WHAT TO WORK ON ->
Output exactly the lines of the listing below that run from the line with "Expected output: the" through the line with "Spoken words in". No pictures.

DATA SUPPLIED ->
"""
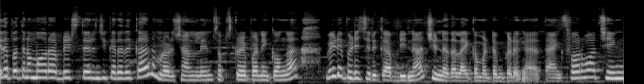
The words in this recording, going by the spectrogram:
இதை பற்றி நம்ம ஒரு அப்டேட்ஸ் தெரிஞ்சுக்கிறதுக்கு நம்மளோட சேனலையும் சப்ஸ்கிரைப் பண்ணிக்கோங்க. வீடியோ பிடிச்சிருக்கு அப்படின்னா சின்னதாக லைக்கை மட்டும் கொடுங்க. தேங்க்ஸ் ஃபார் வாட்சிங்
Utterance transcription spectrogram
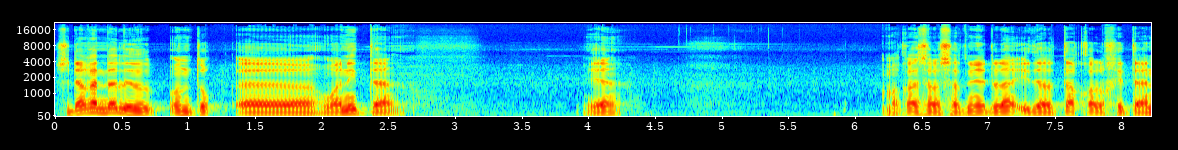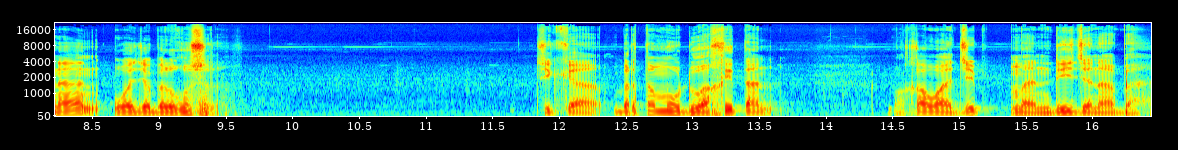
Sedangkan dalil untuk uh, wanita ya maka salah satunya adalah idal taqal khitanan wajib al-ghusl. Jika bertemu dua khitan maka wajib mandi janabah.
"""
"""
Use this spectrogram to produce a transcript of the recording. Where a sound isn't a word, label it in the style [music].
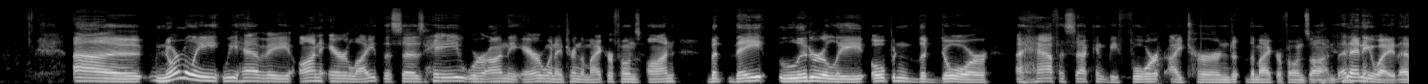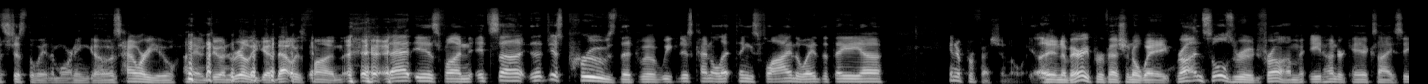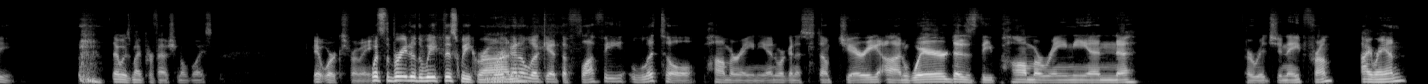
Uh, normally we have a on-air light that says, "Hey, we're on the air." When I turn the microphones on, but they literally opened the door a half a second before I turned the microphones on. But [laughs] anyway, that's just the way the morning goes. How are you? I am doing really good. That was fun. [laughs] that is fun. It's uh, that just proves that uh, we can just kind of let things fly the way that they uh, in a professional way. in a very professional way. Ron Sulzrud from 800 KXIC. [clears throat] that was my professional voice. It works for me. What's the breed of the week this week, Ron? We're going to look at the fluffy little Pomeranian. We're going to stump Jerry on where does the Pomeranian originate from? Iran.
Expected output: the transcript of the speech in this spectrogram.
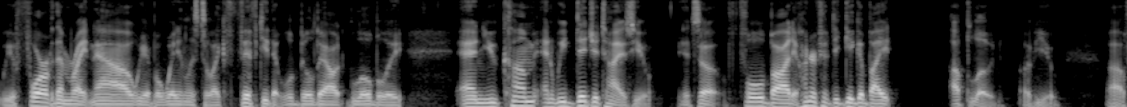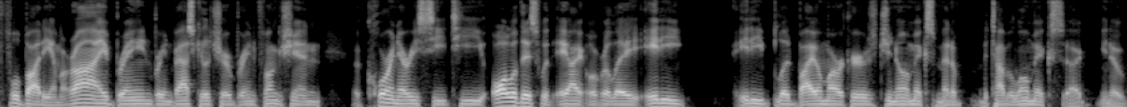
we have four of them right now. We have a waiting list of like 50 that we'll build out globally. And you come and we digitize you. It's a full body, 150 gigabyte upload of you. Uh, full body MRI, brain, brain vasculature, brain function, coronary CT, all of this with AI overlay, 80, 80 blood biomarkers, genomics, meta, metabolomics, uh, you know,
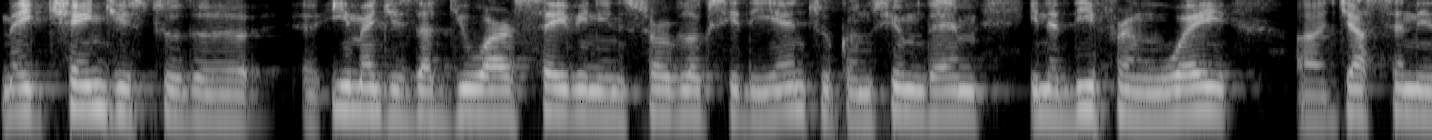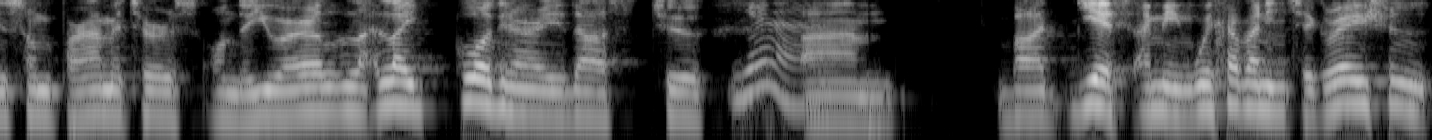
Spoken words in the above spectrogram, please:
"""
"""
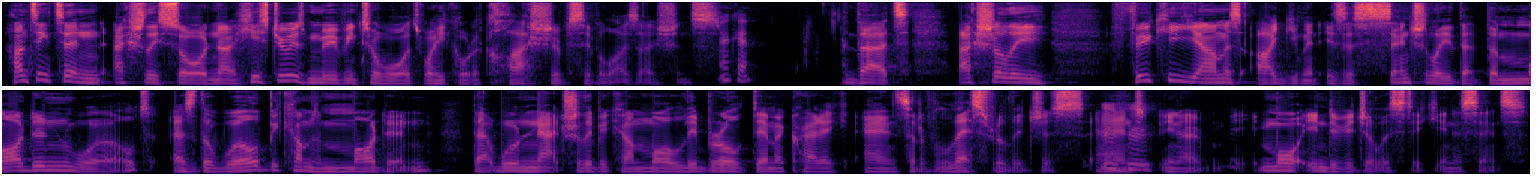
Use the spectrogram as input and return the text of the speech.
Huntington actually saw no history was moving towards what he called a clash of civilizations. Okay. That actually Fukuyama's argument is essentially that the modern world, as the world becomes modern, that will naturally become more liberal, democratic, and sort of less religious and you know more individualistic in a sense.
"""
SOLUTION BELOW ->
Expected output: the transcript of the speech in this spectrogram.
we have four of them right now. We have a waiting list of like 50 that we'll build out globally. And you come and we digitize you. It's a full body, 150 gigabyte upload of you. Uh, full body MRI, brain, brain vasculature, brain function, coronary CT, all of this with AI overlay, 80, 80 blood biomarkers, genomics, meta, metabolomics, uh, you know,
Spoken words in the above spectrogram, please:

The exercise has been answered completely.